How did this frog get so big? Through her own folly, I’m afraid…

She’s from The Frogs and the Ox, and she’s trying to make herself as big as an ox. It doesn’t turn out well.

In fact, the frogs always seem to be coming up with bad ideas… Like, for instance, in The Frogs Who Wished for a King or The Frog and the Mouse. Unlike the mice, who come up with bad ideas after a lot of thought and deliberation in their mouse councils, the frogs just don’t seem to think things through. Naturally, this leads to plenty of mishaps for the frogs.

The frogs are also scared of everything, perhaps with good reason considering all the misfortune that befalls them. They run for their lives in The Hares and the Frogs and The Boys and the Frogs.

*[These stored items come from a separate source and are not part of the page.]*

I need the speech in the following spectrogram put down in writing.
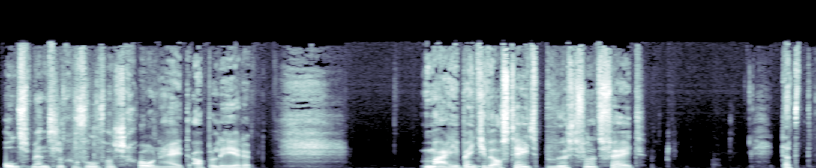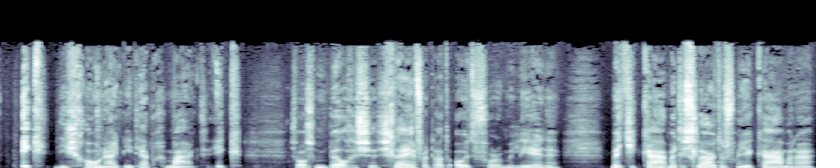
ons menselijk gevoel van schoonheid appelleren. Maar je bent je wel steeds bewust van het feit dat ik die schoonheid niet heb gemaakt. Ik, zoals een Belgische schrijver dat ooit formuleerde... met, je met de sluiter van je camera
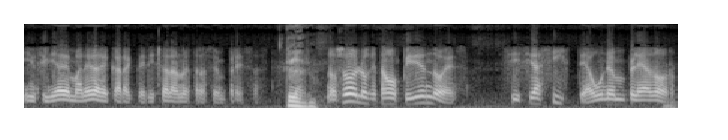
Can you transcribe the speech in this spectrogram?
infinidad de maneras de caracterizar a nuestras empresas. Claro. Nosotros lo que estamos pidiendo es, si se asiste a un empleador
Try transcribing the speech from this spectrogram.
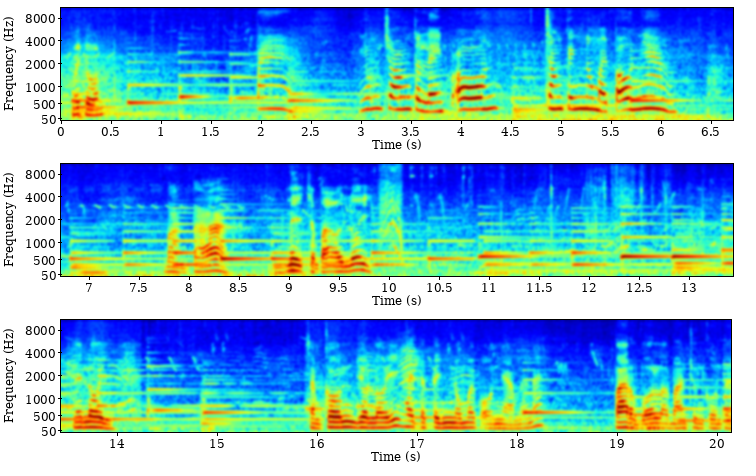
ម៉េចកូនប៉ាខ្ញុំចង់ទៅលេងប្អូន ចង់ទិញនំឲ្យប្អូនញ៉ាំ បានតានេះចាំបាឲ្យលុយនេះលុយចាំកូនយកលុយឲ្យទៅទិញនំឲ្យបងអូនញ៉ាំទៅណាប៉ារវល់អត់បានជូនកូនទៅ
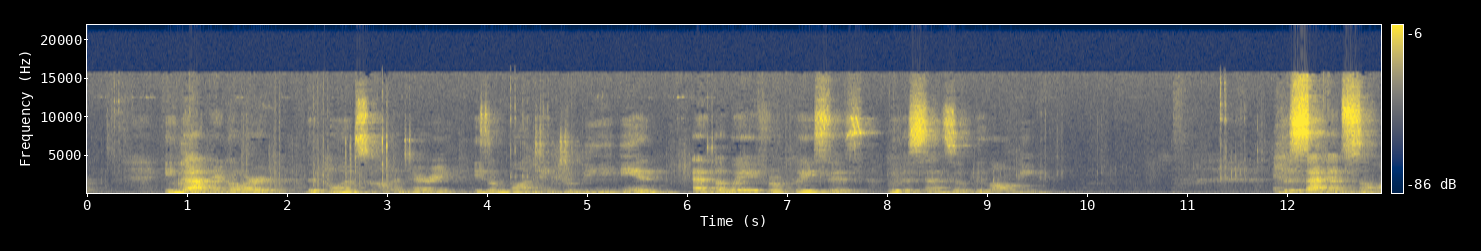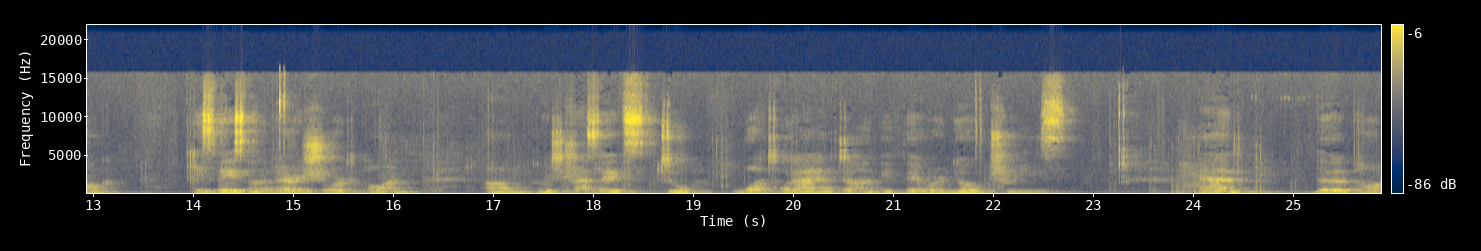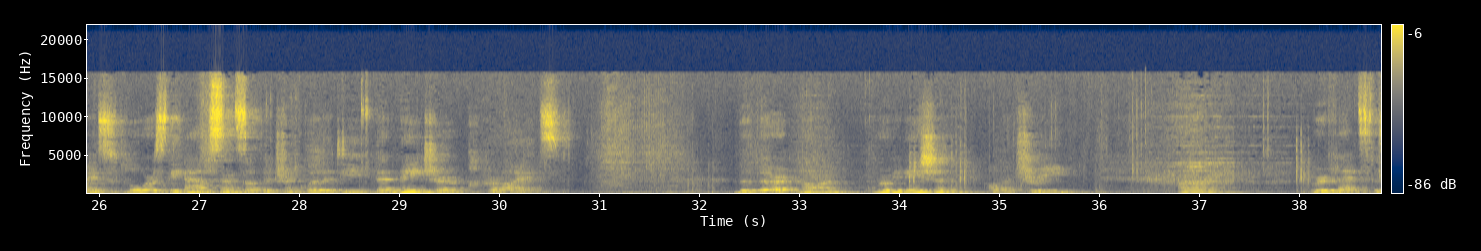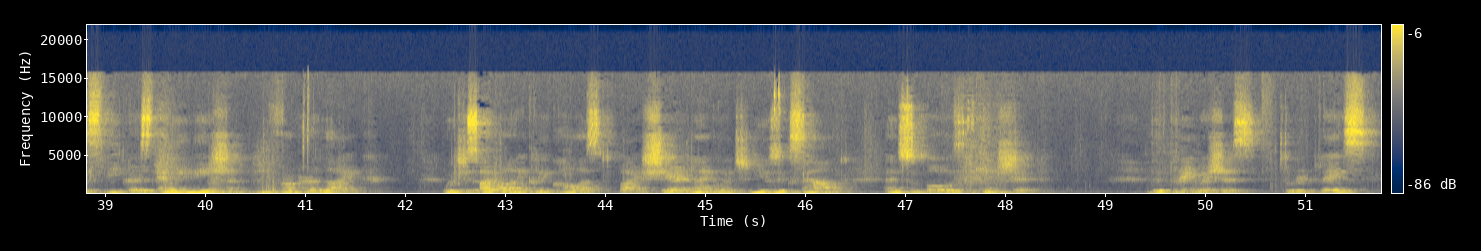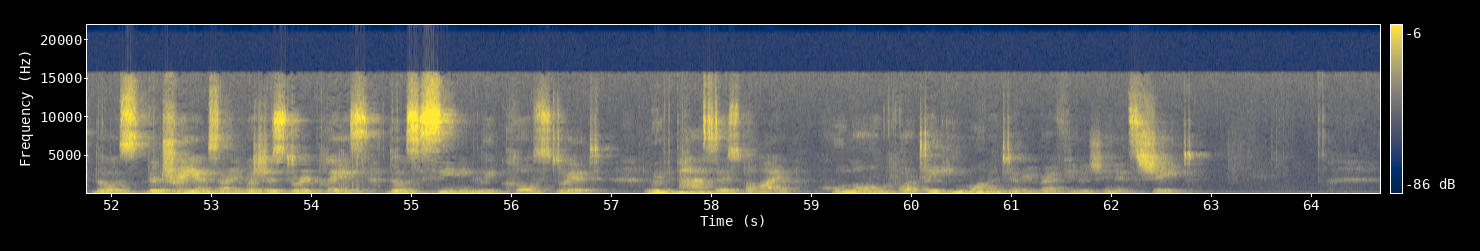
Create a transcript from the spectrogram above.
In that regard, the poem's commentary is on wanting to be in and away from places with a sense of belonging. The second song is based on a very short poem um, which translates to What would I have done if there were no trees? And the poem explores the absence of the tranquility that nature provides. The third poem, Rumination of a Tree, um, reflects the speaker's alienation from her like, which is ironically caused by shared language, music, sound, and supposed kinship. The three wishes to replace those, the tree, I'm sorry, wishes to replace those seemingly close to it with passers-by who long for taking momentary refuge in its shade.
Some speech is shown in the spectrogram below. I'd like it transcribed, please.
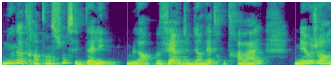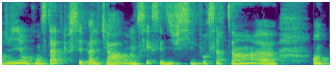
nous, notre intention, c'est d'aller là, vers du bien-être au travail. Mais aujourd'hui, on constate que c'est pas le cas. On sait que c'est difficile pour certains. Euh, en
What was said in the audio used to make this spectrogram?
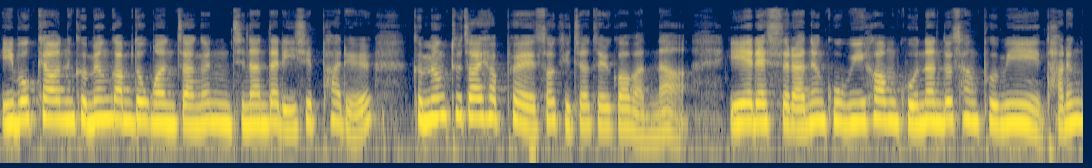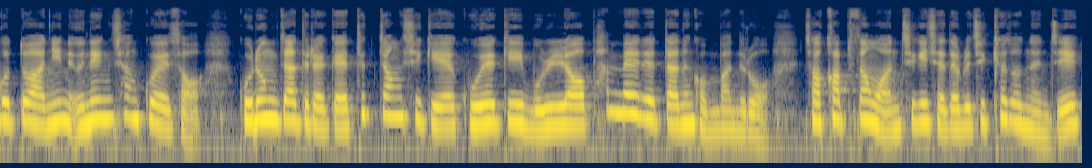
이복현 금융감독원장은 지난달 28일 금융투자협회에서 기자들과 만나 ELS라는 고위험 고난도 상품이 다른 곳도 아닌 은행 창고에서 고령자들에게 특정 시기에 시기에 고액이 몰려 판매됐다는 것만으로 적합성 원칙이 제대로 지켜졌는지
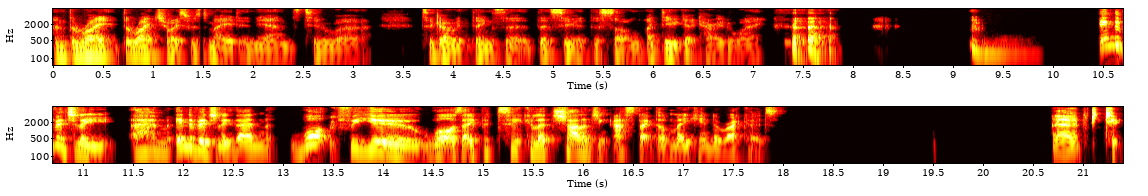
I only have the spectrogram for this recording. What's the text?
and the right the right choice was made in the end to uh, to go with things that that suited the song. I do get carried away. individually um individually then what for you was a particular challenging aspect of making the record uh, t-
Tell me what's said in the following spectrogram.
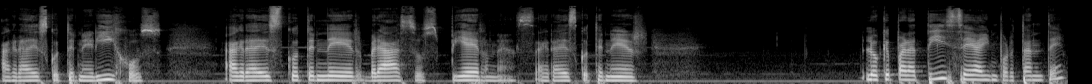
agradezco tener hijos, agradezco tener brazos, piernas, agradezco tener lo que para ti sea importante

What with all that running in fear and being prone to mishaps, we see some great opportunities for slapstick. That might be why the Frog sections of Aesop Amuck are some of the most hilarious to rehearse.

Here’s a little taste of our rehearsal shenanigans